Hawaii Attorney General Douglas Chin won a court order from a federal judge in Honolulu blocking President Trump's travel ban from taking effect at midnight, March 15, 2017. Hugh Gentry/Reuters

A federal judge in Hawaii Wednesday blocked President Donald Trump’s second executive order attempting to block immigration from a half-dozen Muslim-majority countries less than 24 hour before the rules were slated to go into effect.

U.S. District Judge Derrick Watson in Honolulu issued an emergency halt to Trump’s revised travel ban, which blocked travelers from Iran, Libya, Syria, Somalia, Sudan and Yemen for at least 90 days and suspended the U.S. refugee program for at least 120 days to enable to the federal government to develop more stringent vetting procedures. The order also reduced the number of refugees to be admitted this year to 50,000 from 110,000.

The ban had been scheduled to take effect at 12:01 a.m. EDT.

Read: Trump Travel Ban Seen As Ineffective, Anti-Muslim

Two other federal judges also are considering action. U.S. District Judge James Robart in Seattle said Wednesday he would issue a written order on the ban but did not specify whether he would block it or when he would make his decision. Robart spent Wednesday questioning lawyers about conflicting federal immigration laws, one giving the president authority to block whole groups and the other blocking discrimination based on nationality.

In Maryland, U.S. District Judge Theodore Chuang was considering a suit filed by the American Civil Liberties Union and others groups representing immigrants and refugees but hasn’t indicated when his decision would come down.

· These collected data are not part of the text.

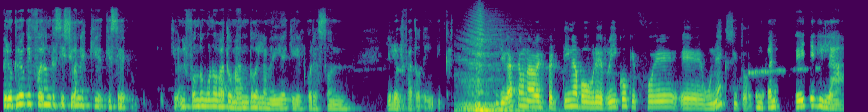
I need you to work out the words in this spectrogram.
pero creo que fueron decisiones que, que se, que en el fondo uno va tomando en la medida que el corazón y el olfato te indican. Llegaste a una vespertina pobre rico que fue eh, un éxito. Con Pancho Reyes y la,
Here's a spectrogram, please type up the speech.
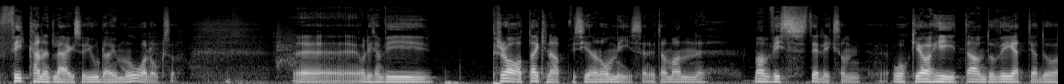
fick han ett läge så gjorde han ju mål också. Eh, och liksom vi pratar knappt vid sidan om isen utan man, man visste liksom. Åker jag hit, ja, då vet jag, då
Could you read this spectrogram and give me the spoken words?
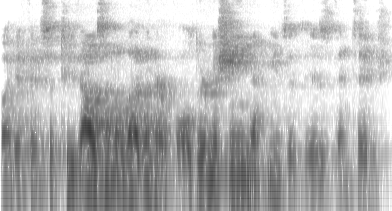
But if it's a 2011 or older machine, that means it is vintage.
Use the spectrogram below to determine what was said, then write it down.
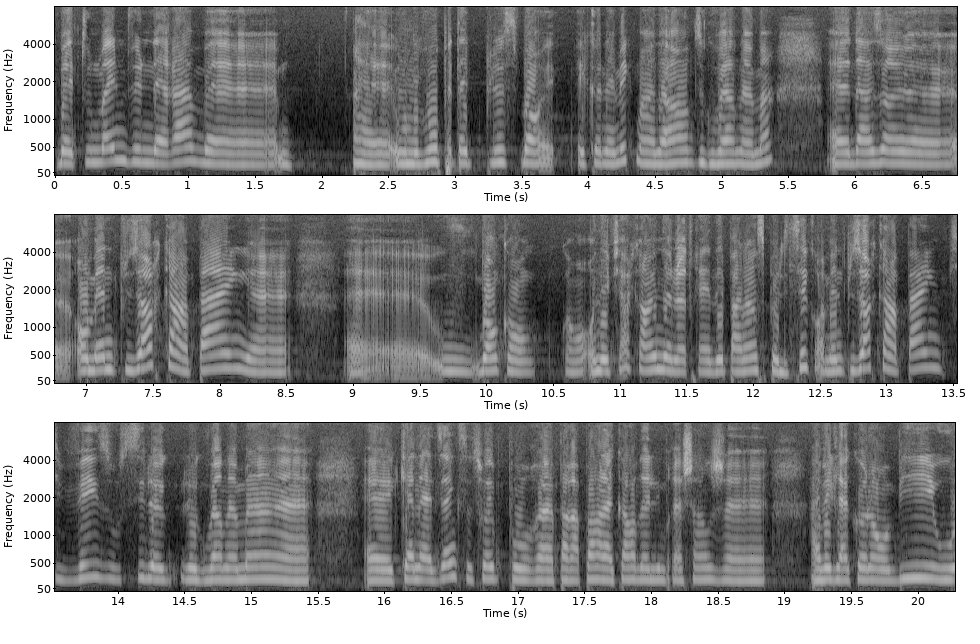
ben, tout de même vulnérable. euh, au niveau peut-être plus bon économique, en dehors du gouvernement. Euh, dans un, euh, on mène plusieurs campagnes euh, où, on est fiers quand même de notre indépendance politique. On mène plusieurs campagnes qui visent aussi le, gouvernement euh, euh, canadien, que ce soit par rapport à l'accord de libre-échange avec la Colombie ou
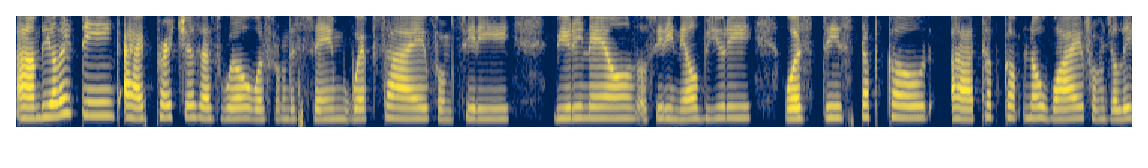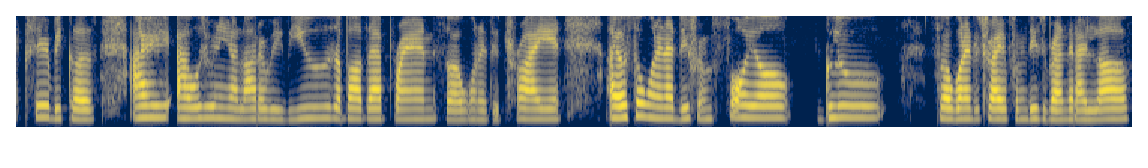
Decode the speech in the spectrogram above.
um, the other thing I purchased as well was from the same website from City Beauty Nails or City Nail Beauty was this top coat uh, top coat no white from Gelixir because I I was reading a lot of reviews about that brand so I wanted to try it. I also wanted a different foil glue so I wanted to try it from this brand that I love.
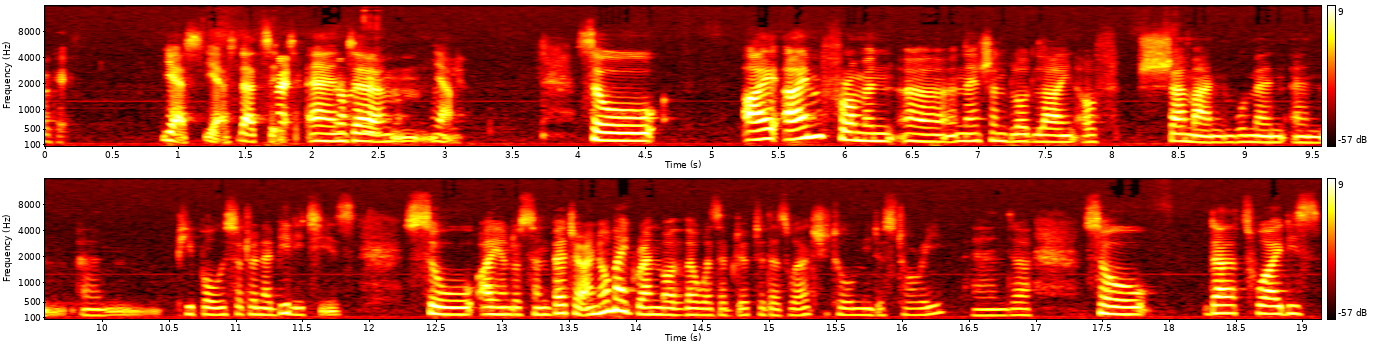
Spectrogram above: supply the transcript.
Okay. Yes, yes, that's it. Right. And Okay. um, yeah, so I I'm from an, uh, an ancient bloodline of shaman women and and people with certain abilities. So I understand better. I know my grandmother was abducted as well. She told me the story, and uh, so that's why this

Watson said Trump’s ban is likely a violation of the First Amendment, which bars the federal government from imposing restrictions on freedom of religion.

Read: Adviser Says Courts Have No Right To Block Travel Ban

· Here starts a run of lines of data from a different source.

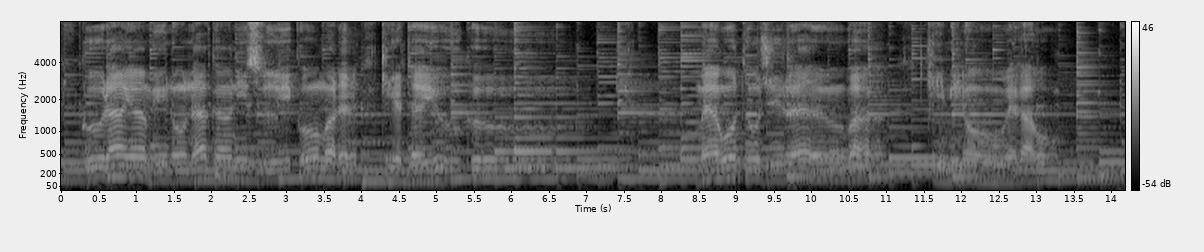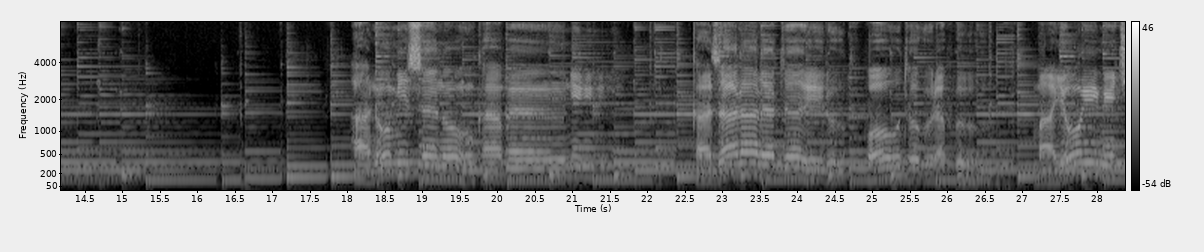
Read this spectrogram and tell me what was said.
「暗闇の中に吸い込まれ消えてゆく」目を閉じれば君の笑顔。あの店の壁に飾られているフォトグラフ。迷い道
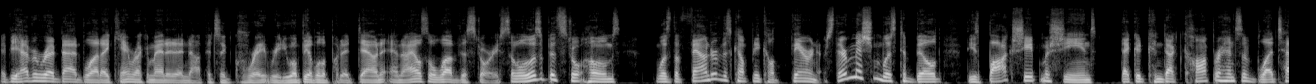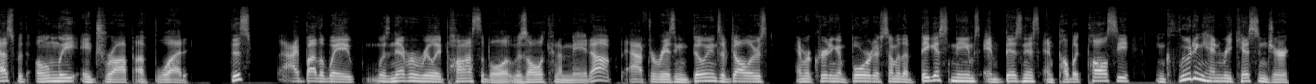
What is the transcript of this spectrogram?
If you haven't read Bad Blood, I can't recommend it enough. It's a great read. You won't be able to put it down. And I also love this story. So, Elizabeth Holmes was the founder of this company called Theranos. Their mission was to build these box shaped machines that could conduct comprehensive blood tests with only a drop of blood. This I, by the way, was never really possible. It was all kind of made up after raising billions of dollars and recruiting a board of some of the biggest names in business and public policy, including Henry Kissinger.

The Anti-Defamation League praised Watson's decision.

As did Sen. Kirsten Gillibrand, D-N.Y.

The Lawyers Committee, a civil rights organization, called for rejoicing.

Washington state Attorney General Bob Ferguson praised states for working together to block the order.

Attorneys representing the state of Hawaii argued the ban discriminates on the basis of nationality and would prevent relatives of Hawaiian residents from receiving visits from relatives from the targeted countries. The state also argued the ban will harm the state’s tourism industry and ability to recruit foreign students and workers.

"Sections 2 and 6 of the March 6, 2017, executive order violate the Immigration and Nationality Act by discriminating on the basis of nationality, ignoring and modifying the statutory criteria for determining terrorism-related inadmissibility, and exceeding the president's authority under the Immigration and Nationality Act," Douglas Chin, Hawaii's attorney general said the filings.

He argued the executive order establishes a religion in the state and makes a portion of the population into second-class citizens.

"The entire history and culture of Hawaii is based upon nondiscrimination either in its constitution as well as its laws," he told CNN.

"Hawaii has 20 percent foreign-born residents and 100,000 people who are not citizens as well as 20 percent of our workforce that are not foreign born."

Trump campaigned on a pledge to bar Muslims from entering the United States and later sought to target countries fighting terrorism within their borders in a bid to make his order legal.

Trump’s original travel ban Jan. 27 also targeted Iraq and touched off protests across the United States and elsewhere.